§ **Provided records**:
------------------------------------------------------------------------

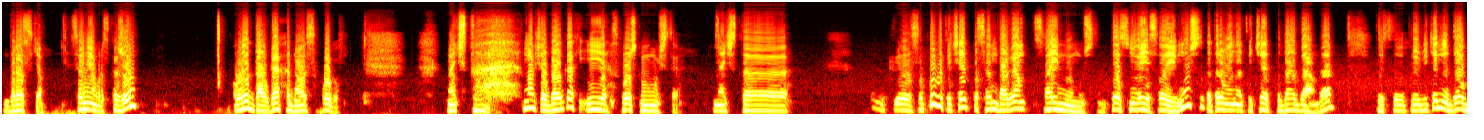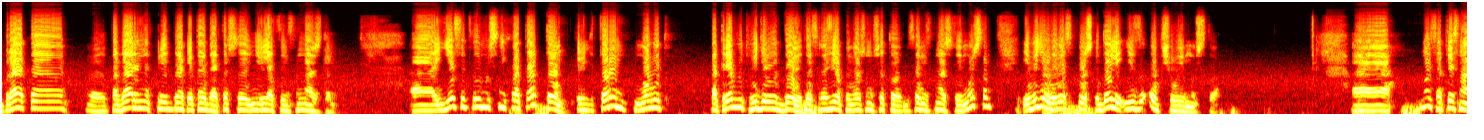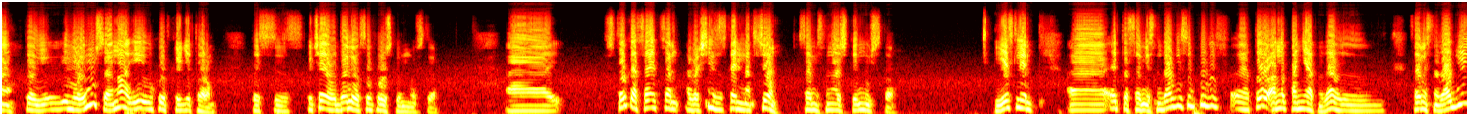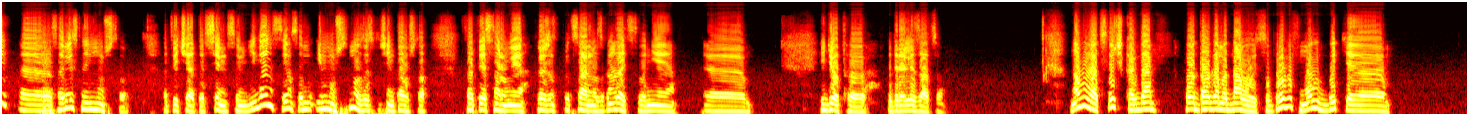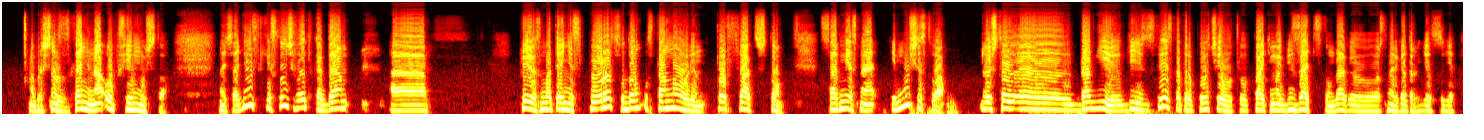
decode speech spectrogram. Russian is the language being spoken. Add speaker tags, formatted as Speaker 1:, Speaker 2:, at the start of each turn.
Speaker 1: Здравствуйте. Сегодня я вам расскажу о долгах одного из супругов. Значит, ну, вообще о долгах и супружеском имуществе. Значит, э, супруг отвечает по своим долгам своим имуществом. То есть у него есть свое имущество, которому он отвечает по долгам, да? То есть э, приобретенное до брака, э, подаренное в период брака и так далее, то, что не является нажитым. А если этого имущества не хватает, то кредиторы могут потребовать выделить долю, то есть раздел по вашему счету стоимость нашего имущества и выдел его супружеской доли из общего имущества. А, ну, соответственно, его имущество, оно и уходит кредиторам, то есть включая его долю в супружеском имуществе. А, что касается обращения взыскания на все совместно нажитое имущество, если э, это совместные долги супругов, э, то оно понятно, да, совместные долги, э, совместное имущество отвечает всем своим деньгам, всем своим имуществом, ну, за исключением того, что, соответственно, нормами гражданского процессуального законодательства не э, идет э, под реализацию. Но бывают случаи, когда по долгам одного из супругов могут быть э, обращено взыскание на общее имущество. Значит, один из таких случаев это когда э, при рассмотрении спора судом установлен тот факт, что совместное имущество, ну что э, долги денежных средств, которые получил вот, по этим обязательствам, да, в рассмотрении которых идет суде,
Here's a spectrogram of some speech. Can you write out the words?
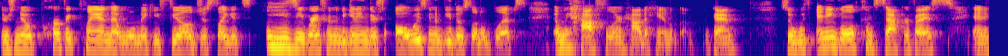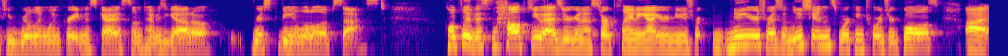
There's no perfect plan that will make you feel just like it's easy right from the beginning. There's always going to be those little blips and we have to learn how to handle them. Okay. So with any goal comes sacrifice. And if you really want greatness, guys, sometimes you gotta risk being a little obsessed. Hopefully, this helped you as you're going to start planning out your New Year's, New Year's resolutions, working towards your goals. Uh,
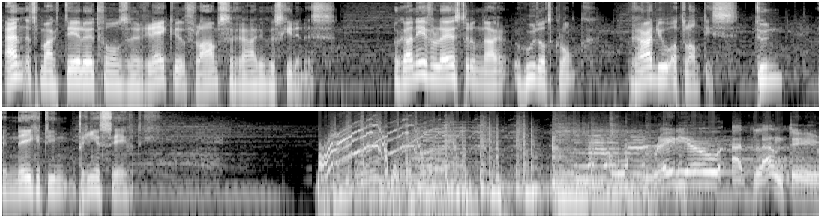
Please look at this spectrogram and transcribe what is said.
En het maakt deel uit van onze rijke Vlaamse radiogeschiedenis. We gaan even luisteren naar hoe dat klonk. Radio Atlantis, toen in 1973. Radio Atlantic.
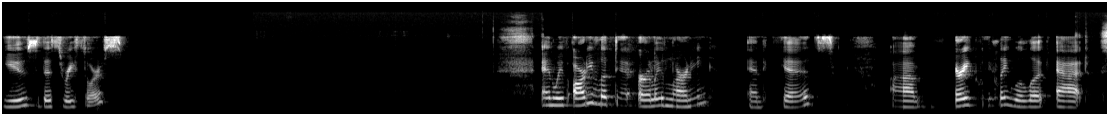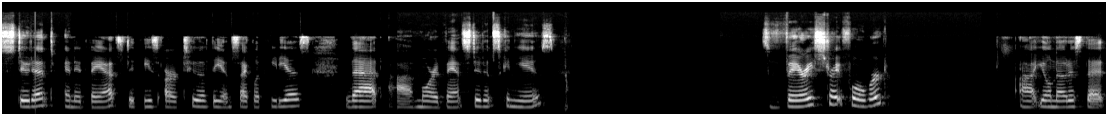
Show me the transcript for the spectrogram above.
Use this resource. And we've already looked at early learning and kids. Um, very quickly, we'll look at student and advanced. These are two of the encyclopedias that uh, more advanced students can use. It's very straightforward. Uh, you'll notice that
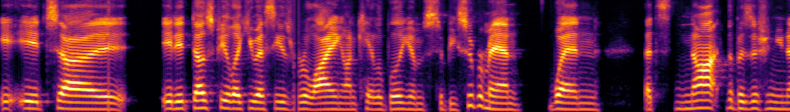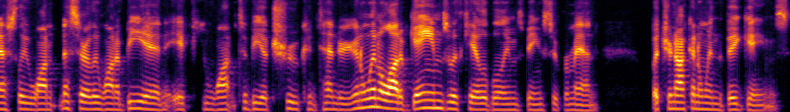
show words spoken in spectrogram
it it, uh, it it does feel like USC is relying on Caleb Williams to be Superman when that's not the position you necessarily want necessarily want to be in if you want to be a true contender. You're going to win a lot of games with Caleb Williams being Superman, but you're not going to win the big games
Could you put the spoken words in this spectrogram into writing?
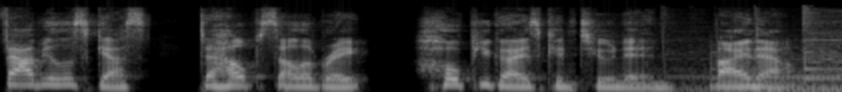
fabulous guest to help celebrate. Hope you guys can tune in. Bye now.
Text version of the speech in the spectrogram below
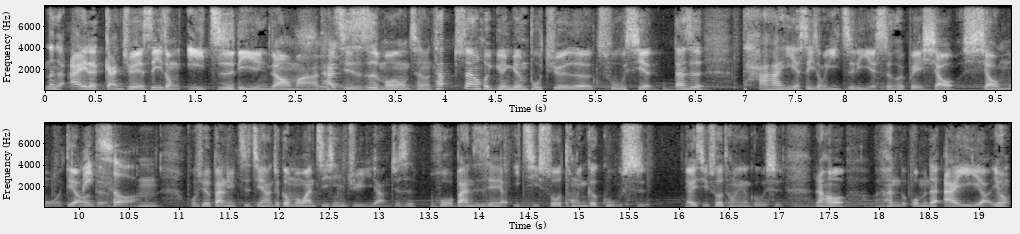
那个爱的感觉也是一种意志力，你知道吗？它其实是某种程度，它虽然会源源不绝的出现，但是它也是一种意志力，也是会被消消磨掉的。没错，嗯，我觉得伴侣之间啊，就跟我们玩即兴剧一样，就是伙伴之间要一起说同一个故事。要一起说同一个故事，然后很多我们的爱意啊，因为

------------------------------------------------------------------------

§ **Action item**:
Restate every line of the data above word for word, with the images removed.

§ **Answer to the problem**:
decode speech spectrogram. Russian is the language being spoken. Add speaker tags, formatted as Speaker 1:, Speaker 2:, at the start of each turn.
Speaker 1: Здравствуйте. Сегодня я вам расскажу о долгах одного из супругов. Значит, ну, вообще о долгах и супружеском имуществе. Значит, э, супруг отвечает по своим долгам своим имуществом. То есть у него есть свое имущество, которому он отвечает по долгам, да? То есть э, приобретенное до брака, э, подаренное в период брака и так далее, то, что не является нажитым. А если этого имущества не хватает, то кредиторы могут потребовать выделить долю, то есть раздел по вашему счету стоимость нашего имущества и выдел его супружеской доли из общего имущества. А, ну, соответственно, его имущество, оно и уходит кредиторам, то есть включая его долю в супружеском имуществе. А, что касается обращения взыскания на все совместно нажитое имущество, если э, это совместные долги супругов, э, то оно понятно, да, совместные долги, э, совместное имущество отвечает всем своим деньгам, всем своим имуществом, ну, за исключением того, что, соответственно, нормами гражданского процессуального законодательства не э, идет э, под реализацию. Но бывают случаи, когда по долгам одного из супругов могут быть э, обращено взыскание на общее имущество. Значит, один из таких случаев это когда э, при рассмотрении спора судом установлен тот факт, что совместное имущество, ну что э, долги денежных средств, которые получил вот, по этим обязательствам, да, в рассмотрении которых идет суде,
Here's a spectrogram of some speech. Can you write out the words?
There's no perfect plan that will make you feel just like it's easy right from the beginning. There's always going to be those little blips and we have to learn how to handle them. Okay. So with any goal comes sacrifice. And if you really want greatness, guys, sometimes you gotta risk being a little obsessed. Hopefully, this helped you as you're going to start planning out your New Year's, New Year's resolutions, working towards your goals. Uh,
Please look at this spectrogram and transcribe what is said.
En het maakt deel uit van onze rijke Vlaamse radiogeschiedenis. We gaan even luisteren naar hoe dat klonk. Radio Atlantis, toen in 1973. Radio Atlantic.
Show me the transcript for the spectrogram above.
Use this resource. And we've already looked at early learning and kids. Um, very quickly, we'll look at student and advanced. These are two of the encyclopedias that uh, more advanced students can use. It's very straightforward. Uh, you'll notice that
show words spoken in spectrogram
it it, uh, it it does feel like USC is relying on Caleb Williams to be Superman when that's not the position you necessarily want necessarily want to be in if you want to be a true contender. You're going to win a lot of games with Caleb Williams being Superman, but you're not going to win the big games
Could you put the spoken words in this spectrogram into writing?
fabulous guest to help celebrate. Hope you guys can tune in. Bye now.
Text version of the speech in the spectrogram below
那个爱的感觉也是一种意志力，你知道吗？它其实是某种程度，它虽然会源源不绝的出现，但是它也是一种意志力，也是会被消消磨掉的。没错，嗯，我觉得伴侣之间啊，就跟我们玩即兴剧一样，就是伙伴之间要一起说同一个故事。要一起说同一个故事，然后很多我们的爱意啊，因为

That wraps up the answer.